Are you struggling to get started with goal setting? Do you know you want to improve on an area of your life by setting some goals, but you’re just not sure where to start? This week we look at career.

This blog addresses career questions quite often. But for this article let’s stick to the high-level themes and questions people ask themselves in relation to career and goal-setting.

1. Am I in the right career?
2. Where do I want to be, and how do I progress there? How do I see my career path developing?
3. Do I have the skills and tools to be highly effective at work?
4. How can I get the recognition and reward I deserve?
5. Is it time for a complete career change? What does that look like?

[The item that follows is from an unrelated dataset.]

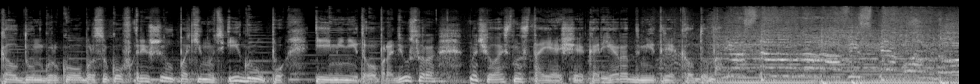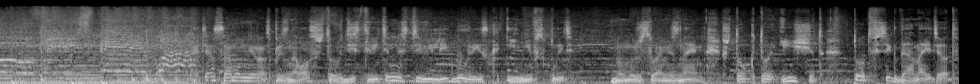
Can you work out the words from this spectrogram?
колдун Гуркова-Барсуков решил покинуть и группу, и именитого продюсера, началась настоящая карьера Дмитрия Колдуна. Хотя сам он не раз признавался, что в действительности велик был риск и не всплыть. Но мы же с вами знаем, что кто ищет, тот всегда найдет.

1. Am I in the right career? The most effective way to answer the question of whether you are in the right career or not is to go through a series of self-discovery exercises where you assess your skills and interests and see if your current career is a good match for that, or demands skills and interests you neither have, nor are keen to develop. This takes thought, time and research.

2. Where do I want to be, and how do I progress there? Most people are surprisingly ignorant of the prospects their current career offers them. They are limited to a view within their own company or a limited range of other companies they have sight of. The key thing to remember these days is that with incredibly rare and limited exceptions these days your CAREER is far bigger than any one JOB. (Maybe if your job is “future King of the United Kingdom” that is less true). Otherwise you need to be aware of what the world environment looks in terms of your skills-set, profession, other companies, other countries, other sectors that use the same skills, e.g. public, private and not-for-profit. Most people have more choice and options than they think they do. Open your eyes, ask questions, read, research. Find out about people doing interesting things and ask them how they got there. Model yourself on others.

3. Do I have the skills and tools to be highly effective at work? No matter what level you are at, you can always improve your skills. You can master a field faster than you may think with dedication and application, but maintaining mastery involves constantly learning. The unfortunate truth is that your brain needs to hear messages reinforced over and over to retain them, so for something to really click you need to encounter it over and over in different formats and in different ways. To go through that process you have to expose yourself to those concepts on a repeat basis. Success stories of famous people are often littered with examples of this “Leaders are Readers” is a favourite saying of Richard Branson. Tony Robbins frequently boasts about how he read over 700 books on personal development. Many internet gurus say similar things – their whole sales copy is based on reading X marketing books to get started. But what they don’t tell you is they keep this up. There was even a book about it – The Zulu Principle” by Jim Later. The gist of this book is you only need to go a little deeper into any subject than average to become a world expert on it. One hour reading a day, a couple of seminars, suddenly you are giving the seminars. Over enough time it is surprisingly easy to become an expert on any subject you choose. You need to make that choice though.

4. How can I get the recognition and reward I deserve? Navigating and negotiating job positions, pay rates, contracts, work opportunities. This is a skill, it can be learned. Do your homework and understand as much about the situation you are going into as you can in advance. Consider the other sides perspective; what do they want? How can you help them achieve it? Then create a win-win proposal and put it well. How to move through these stages is well documented in many books, courses, videos etc. If this is what you want, set your goal, and get help to achieve it.

5. Is it time for a complete career change? What does that look like? Many people fancy a career change. Sometimes this is just to avoid problems in other areas, e.g. a bad working situation that could be fixed by changing jobs. However, sometimes people are in the wrong career, or have achieved everything they really wanted to in one field, and it’s genuinely time for a change. Cool. This is a deeply exciting area to set goals in. Research, research, research. OK, do not get bogged down by paralysis by analysis – try to get to the answers you need quickly. But you do need to go through a process to answer those questions, and – crucially – identify the questions in the first place. Again, many, many people have over the years changed careers successfully, and many of them have either been studied, or told their own stories on it. Find out how they did it. And if you can get any mentoring or help, do.

What’s you top career goal? What would you most like to change in this area? What would you like to achieve? Let me know and leave a comment below.